He'd never been throwed from his rockin' horse as a tad!
He aspired to be a cowboy and eventually got his chance,
But soon learned that cowboyin' wasn't all fun and romance!

The first thing he had to do was learn to ride a horse,
And then hire on as a ranch hand in due course.
With rockin' horse experience, he thought it a simple tour de force,
But he took many a bone rattlin' spill due to gravitational force!

He throwed the saddle on the horse and cinched it down too tight!
The horse would have none of that and unseated Dan with all his might!
His head was reelin' as he landed in a not too convenient cactus patch!
Extractin' thorns from his stern he mused, "Have I met my match?"

The horse, named Killer, glared at Dan with fire in his eyes!
He managed to climb aboard again - Boys, was he in for a surprise!
Again, that old bronc turned belly high landin' on all four feet.
Danny sprawlin' in the dust was ready to admit defeat!

Old-time cowpokes smokin' roll-yer-owns, hangin' around the corral,
Urged him on a-yellin', "Hang on greenhorn!
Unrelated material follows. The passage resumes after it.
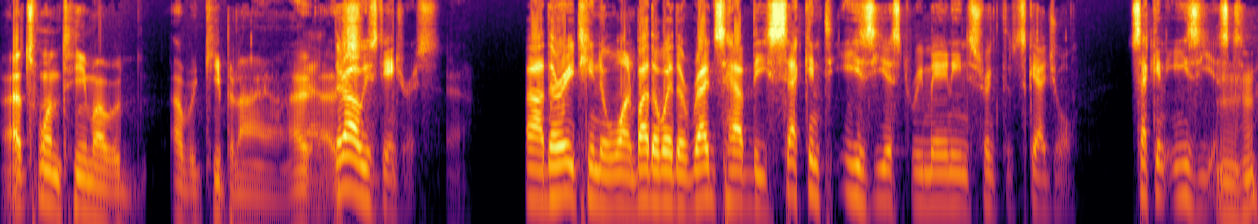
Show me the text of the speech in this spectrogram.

Yippee Yo! Ride 'im pal!"
Dan lying in a heap of manure looked up and said, "Boys, he beat me good!
I reckon I'd better look around and find myself another livelihood!"
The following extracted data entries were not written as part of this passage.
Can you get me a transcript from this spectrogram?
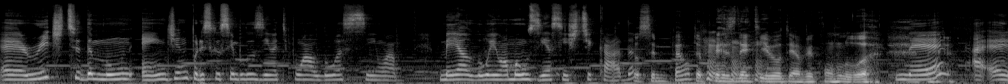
é Reach to the Moon Engine, por isso que o símbolozinho é tipo uma lua assim, uma meia lua e uma mãozinha assim esticada, Você me pergunta porque Resident Evil tem a ver com lua. né? Ah, é,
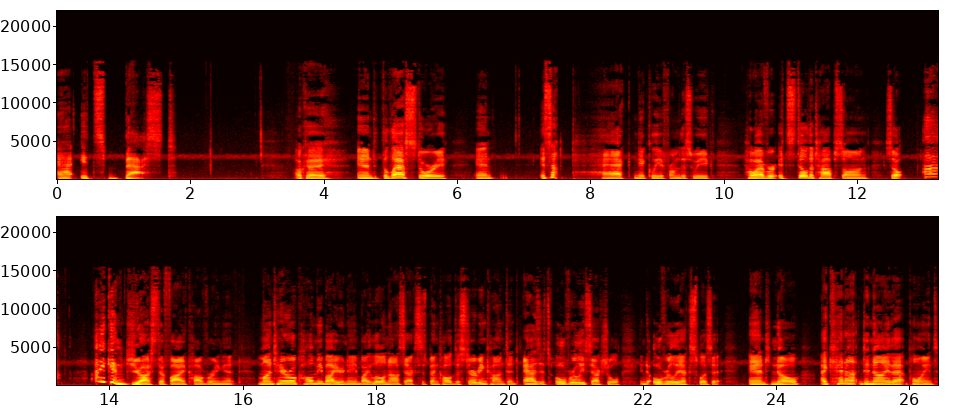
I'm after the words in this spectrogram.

Details | Cowboy | |

Riding Down the Decline

The plains have their moments of wild beauty
As you ride with morning wind in your hair---
The sage and wide open spaces thrill you
As you ride free on that celestial stair.

But the hill country is another thing,
Although you and your horse start out just fine—
You both have to carefully watch your step
As you ride down that steady old decline.

At first, you don’t really notice a change—
A misstep or a small ache in your back—
Then you sense you can’t do things you once did
And to your thinking there’s a certain lack.

Oh, you can still out ride all those young dudes
And you’re still relied on in a real pinch—
But your step’s a little slower these days
And you give slack when once you gave no inch.

Gone are the days of those endless trail rides—
Your tail bone ain’t the rock it used to be—
You’d rather be riding soft rocking chairs,
Than on the range where it’s rough and still free.

So you slow up your horse on that ride down
And look ahead to the clouds and sunshine—
As you steady your reigns and your old horse
And slowly ease down that long last decline.  


Details | Cowboy | |

Shadow Cowboy

Who was that tall cowboy I saw ridin’ by the door?
He seems just like some shadow that I’ve seen before.
He shimmers in the twilight – he was here and then gone—
Just a shadow cowboy like the horse he rides upon.

It seems we never saw him when things were at their best,
But things just don’t stay that way out here in the West.
Some say he’s a vaquero that died out on this land 
By way of some injustice that no one understands.

When maw came down with fever as hot as burnin’ Hell,
We heard spur chains outside and found water from the well.
And in a fleetin’ glance I saw him when maw died—
But I was just mistaken ‘cause cowboys never cried.

Who was that tall cowboy I saw ridin’ by the door?
He seems just like some shadow that I’ve seen before.
He shimmers in the twilight – he was here and then gone—
Just a shadow cowboy like the horse he rides upon.

I never saw him again till fall took paw away—
And in he came a ridin’ without a word to say.
Or was it just a shadow that flickered on the hill?
Or that dark shadow cowboy that came to sap our will?

He is gone now forever – of him I do not speak—
I do not see him at the door or down by the creek.
But pains and aches are heavy and life is just not fair—
Before I turn ‘round, I know his shadow will be there.

Who was that tall cowboy I saw ridin’ by the door?
He seems just like some shadow that I’ve seen before.
He shimmers in the twilight – he was here and then gone—
Just a shadow cowboy like the horse he rides upon.